== Instructions to follow ==
Without the pictures, give the listing below again exactly.
─── Data for review ───
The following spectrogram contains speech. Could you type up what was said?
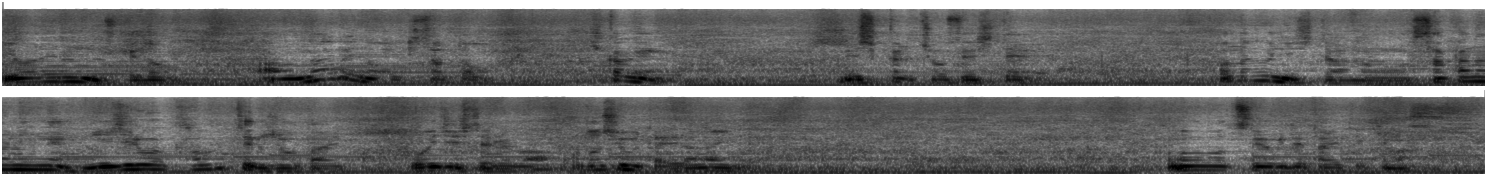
言われるんですけどあの鍋の大きさと火加減でしっかり調整してこんな風にしてあの魚にね煮汁がかぶってる状態を維持してれば落とし蓋いらないんでこのまま強火で炊いていきます。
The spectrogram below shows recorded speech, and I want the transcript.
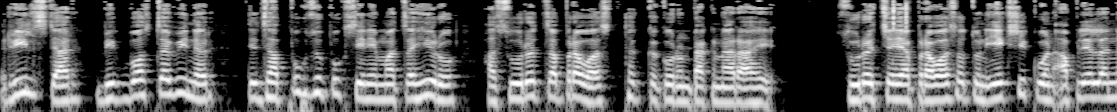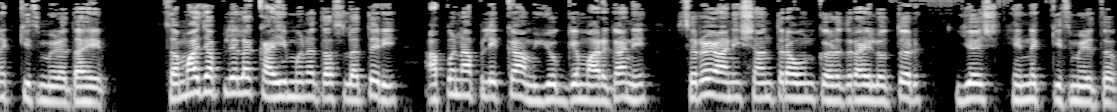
रील स्टार बिग बॉसचा विनर ते झापूक झुपूक सिनेमाचा हिरो हा सूरजचा प्रवास थक्क करून टाकणार आहे. सूरजच्या या प्रवासातून एक शिकवण आपल्याला नक्कीच मिळत आहे. समाज आपल्याला काही म्हणत असला तरी आपण आपले काम योग्य मार्गाने सरळ आणि शांत राहून करत राहिलो तर यश हे नक्कीच मिळतं.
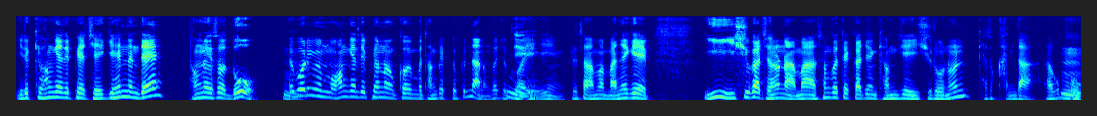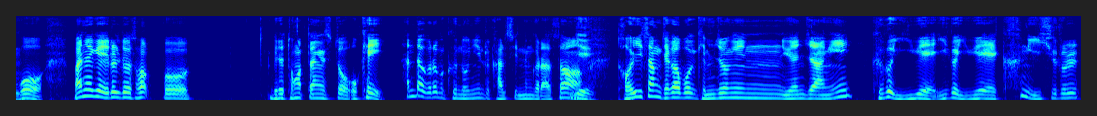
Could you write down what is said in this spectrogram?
이렇게 황교안 대표가 제기했는데 당내에서 no 음. 해버리면 뭐 황교안 대표는 거의 뭐 당대표 끝나는 거죠 거의. 네. 그래서 아마 만약에 이 이슈가 저는 아마 선거 때까지는 경제 이슈로는 계속 간다라고 음. 보고 만약에 예를 들어서 뭐 미래통합당에서도 오케이 한다 그러면 그 논의를 갈 수 있는 거라서 예. 더 이상 제가 보기 김종인 위원장이 그거 이외에 이거 이외에 큰 이슈를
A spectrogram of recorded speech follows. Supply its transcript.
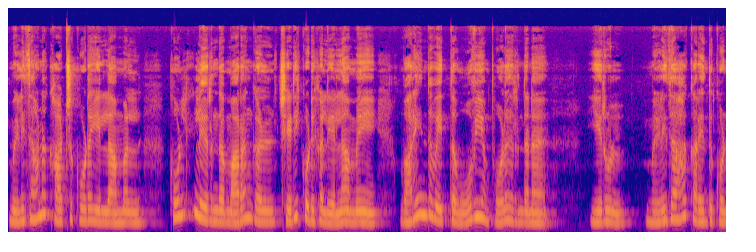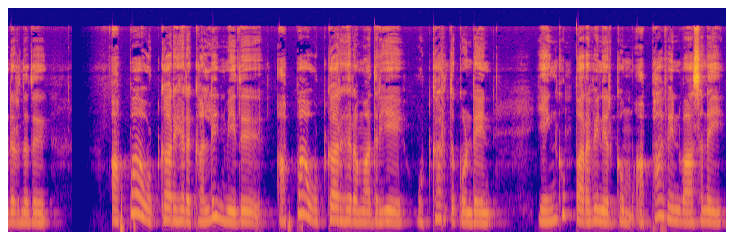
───
== Problem solution ==
The following spectrogram contains speech. Could you type up what was said?
言われるんですけどあの鍋の大きさと火加減でしっかり調整してこんな風にしてあの魚にね煮汁がかぶってる状態を維持してれば落とし蓋いらないんでこのまま強火で炊いていきます。
The spectrogram below shows recorded speech, and I want the transcript.
रील स्टार बिग बॉसचा विनर ते झापूक झुपूक सिनेमाचा हिरो हा सूरजचा प्रवास थक्क करून टाकणार आहे. सूरजच्या या प्रवासातून एक शिकवण आपल्याला नक्कीच मिळत आहे. समाज आपल्याला काही म्हणत असला तरी आपण आपले काम योग्य मार्गाने सरळ आणि शांत राहून करत राहिलो तर यश हे नक्कीच मिळतं.
Could you write down what is said in this spectrogram?
이렇게 황교안 대표가 제기했는데 당내에서 no 음. 해버리면 뭐 황교안 대표는 거의 뭐 당대표 끝나는 거죠 거의. 네. 그래서 아마 만약에 이 이슈가 저는 아마 선거 때까지는 경제 이슈로는 계속 간다라고 음. 보고 만약에 예를 들어서 뭐 미래통합당에서도 오케이 한다 그러면 그 논의를 갈 수 있는 거라서 예. 더 이상 제가 보기 김종인 위원장이 그거 이외에 이거 이외에 큰 이슈를
A spectrogram of recorded speech follows. Supply its transcript.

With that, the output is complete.